According to Dolak, preemptive protection from patent holding companies is one reason why a company such as IBM would agree to publish its patents in a transparent manner. "Ironically, big users of the patent system recently have found themselves defendants in litigation by individuals or patent holding companies, and they're spending significant resources defending against patent infringement claims," she said. "In a way, the tables have been turned: some of the big patent procuring companies which are used to doing the suing now are being sued by unknown individuals and small holding companies." If patent applications are made transparent, however, then there is a lower level of uncertainty about what technologies are protected, thereby reducing the risk of an unforeseen patent infringement lawsuit.
The problems with business method patents, on the other hand, have become a widespread issue affecting all patent holders, regardless of size. The business method patent has become the intellectual property protection vehicle of choice in the digital age, especially for fledgling Internet companies. Many have accused the business method patents of protecting the intangible, suppressing innovation (particularly on the Internet), and clogging the PTO pipeline.

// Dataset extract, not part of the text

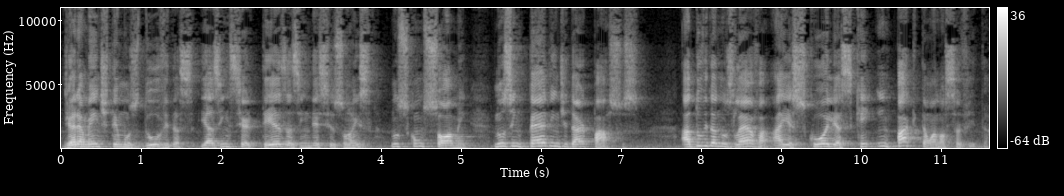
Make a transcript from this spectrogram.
Diariamente temos dúvidas e as incertezas e indecisões nos consomem, nos impedem de dar passos. A dúvida nos leva a escolhas que impactam a nossa vida.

The volume of business method patent applications has exploded more than tenfold from 584 in 1996 to 6,226 in 2005, according to PTO data (http://www.uspto.gov/web/menu/pbmethod/applicationfiling.htm). In 2005, the issuance rate for business method patents rose sharply to 16.1 percent—its first year of double digit rate increase—from an issuance rate of 4.45 percent in 2004. This explosion in business method patent filings stresses an already overburdened system. A recent Washington Technology article ("Infotech and the law: Patent system faces extreme makeover," Christine McCarthy, http://www.washingtontechnology.com/news/21_19/federal/29411-1.html) noted that the PTO's processing backlog has grown to more than 700,000 applications, up from an estimated 250,000 applications a few years ago. In response, the PTO has issued a call to hire as many as 5,000 new patent examiners over the next 5 years.

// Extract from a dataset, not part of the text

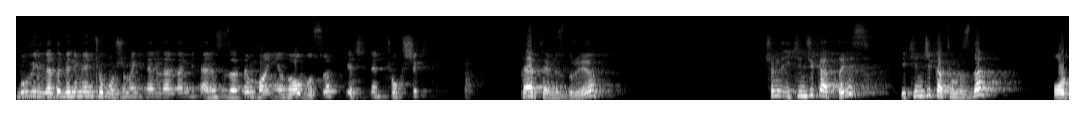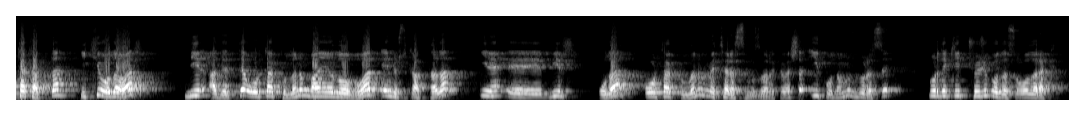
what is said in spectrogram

"Hiring large numbers of examiners is one component designed to address the backlog," said Quinn. "The agency has a five-year plan (2007-2012) designed to further address the backlog. These include initiatives that the agency has already proposed, but not yet adopted [including] limiting the number of times that an applicant can request an examiner to again review a rejected application; and asking that the applicant identify no more than 10 claims that best describe the claimed invention. Only these representative claims will be initially examined by the PTO; the rest will be reviewed once the representative claims are found patentable. Today, more than 30 percent of all applications are request[s] for rework, plus 80% of all applications are rejected after the initial review, requiring that examiners spend valuable time reviewing claims that don't meet the requirements of the law."

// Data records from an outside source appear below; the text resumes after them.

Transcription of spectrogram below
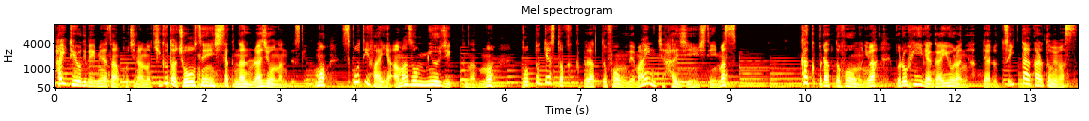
はい。というわけで皆さん、こちらの聞くと挑戦したくなるラジオなんですけども、Spotify や Amazon Music などのポッドキャスト各プラットフォームで毎日配信しています。各プラットフォームには、プロフィールや概要欄に貼ってある Twitter から飛べます。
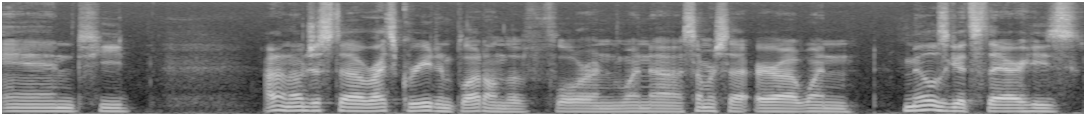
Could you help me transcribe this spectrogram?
and he. I don't know, just uh, writes greed and blood on the floor, and when uh, Somerset or uh, when Mills gets there, he's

Fishkind hopes that IBM can use the bully pulpit afforded it by virtue of its status as America's most prolific corporate patenting organization and affect change in this area as well. "Business method patents can be subject to abuse. That is why IBM is now pledging to reduce the amount of patents it seeks for ‘pure' business methods, and will focus only on those with deep technical underpinnings," he said. "While IBM's business method patents meet current patent requirements, the company is trying to encourage others to shrink this patent category, which are susceptible to abuse by those seeking to patent ‘obvious' processes."